Nearly 30,000 serving ministers, both lay and ordained, are being encouraged to hold at least one conversation a month about vocation with someone different from themselves, in a campaign launched by the Church of England.
The Great Vocations Conversation, launched on Vocations Sunday this weekend invites licensed and ordained ministers to sign up to a series of reflections and prayers on talking and praying about a range of vocations – from the priesthood to living out the Christian faith in everyday working life.
The campaign builds on the 14% increase last year in those entering training for ordination – the highest figure for a decade – and the work of the Setting God’s People Free programme aimed at encouraging the vocations of Christians who are not called to ordained or licensed ministry. Research has indicated that personal conversation and relationships are among the most effective means for encouraging vocations.
Head of Vocation for the Church of England Catherine Nancekievill said: “Each of us has a unique part to play in building the Kingdom of God. Vocational living means responding to God with our whole selves. Others are often much better at seeing our gifts than we are, so personal conversation is among the best ways to uncover someone’s vocation.”

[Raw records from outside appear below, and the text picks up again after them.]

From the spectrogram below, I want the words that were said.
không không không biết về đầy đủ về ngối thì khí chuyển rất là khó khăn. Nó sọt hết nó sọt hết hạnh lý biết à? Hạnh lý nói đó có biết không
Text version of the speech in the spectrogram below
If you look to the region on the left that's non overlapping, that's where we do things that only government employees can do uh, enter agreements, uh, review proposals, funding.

Dr Nick Shepherd, Programme Director for Setting God’s People Free, said: “My hope is that The Great Vocations Conversation will help nurture a new generation of vocations, inspiring Christians to live out their faith confidently within their own communities and workplaces. The campaign is a reminder to us all that the whole people of God are called to participate in God’s mission to the world.”

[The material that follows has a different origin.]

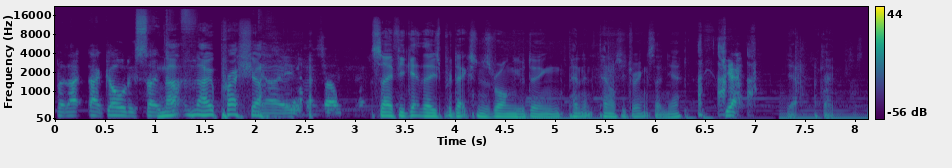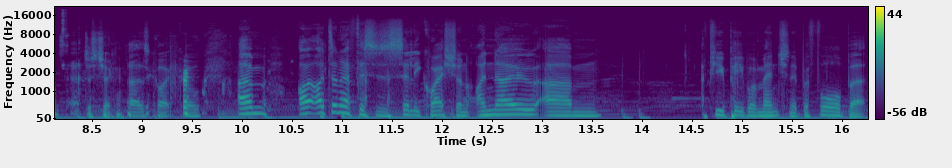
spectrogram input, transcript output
But that, that gold is so No, tough. no pressure. You know, it's, um, So if you get those predictions wrong, you're doing pen- penalty drinks then, yeah? Yeah. Yeah. Okay. Just checking. That's quite cool. um, I, I don't know if this is a silly question. I know um, a few people have mentioned it before, but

The Bishop of Guildford, Andrew Watson, who is chair of the Church of England’s Ordained Vocations Working Group, said: “As I look back over my Christian journey, I’ve been so grateful for those who have given me various nudges along the way, encouraging me to take my vocation seriously. The Great Vocations Conversation gives us a wonderful opportunity to be one of those people for others, as together we respond to the call of Christ to ‘bear fruit that will last’.”
Rev Dr Catherine Okoronkwo, a curate in Lichfield Diocese, who was ordained a priest last year, said: “Conversations have played an enormously influential role in my path to ordained ministry, from a chance meeting with the Archbishop of York to talking with diocesan clergy tasked with encouraging vocations in the Church of England.
“Clergy and lay people can play a vital role in helping people to realise their potential and encouraging people to explore their vocation. At the heart of my journey was being open to God’s prompting, leading and timing.”
Matthew Frost, former Tearfund Chief Executive, said: “I thought only church leaders were called by God – how wrong I was! My church ran a brilliant course through which I finally listened to what God had to say. God has something special for us to achieve.
“Particularly helpful was a guided conversation with other participants to help us locate calling where God-given passion, gifting, context and the command to love our neighbour intersect. I came away with a deep sense of God leading me towards international development, a path demanding passion, gifts, experience and relationships to serve others and God’s Kingdom.”
Emily Burch, winner of Guildford’s Young Preacher of the Year competition, said: “I think it’s important for young people to feel encouraged and inspired to express their views and have a voice in the church. Speaking to the ministers in my church has definitely given me confidence and helped me to find my role in church.”
Carlisle Diocese’s Vocations Director, the Revd Canon Peter Clement, said: “Intentionally talking to people about vocations is key. We have seen the results of doing this in Carlisle, and so we are wholeheartedly launching The Great Vocations Conversation in our dioceses on Vocations Sunday.”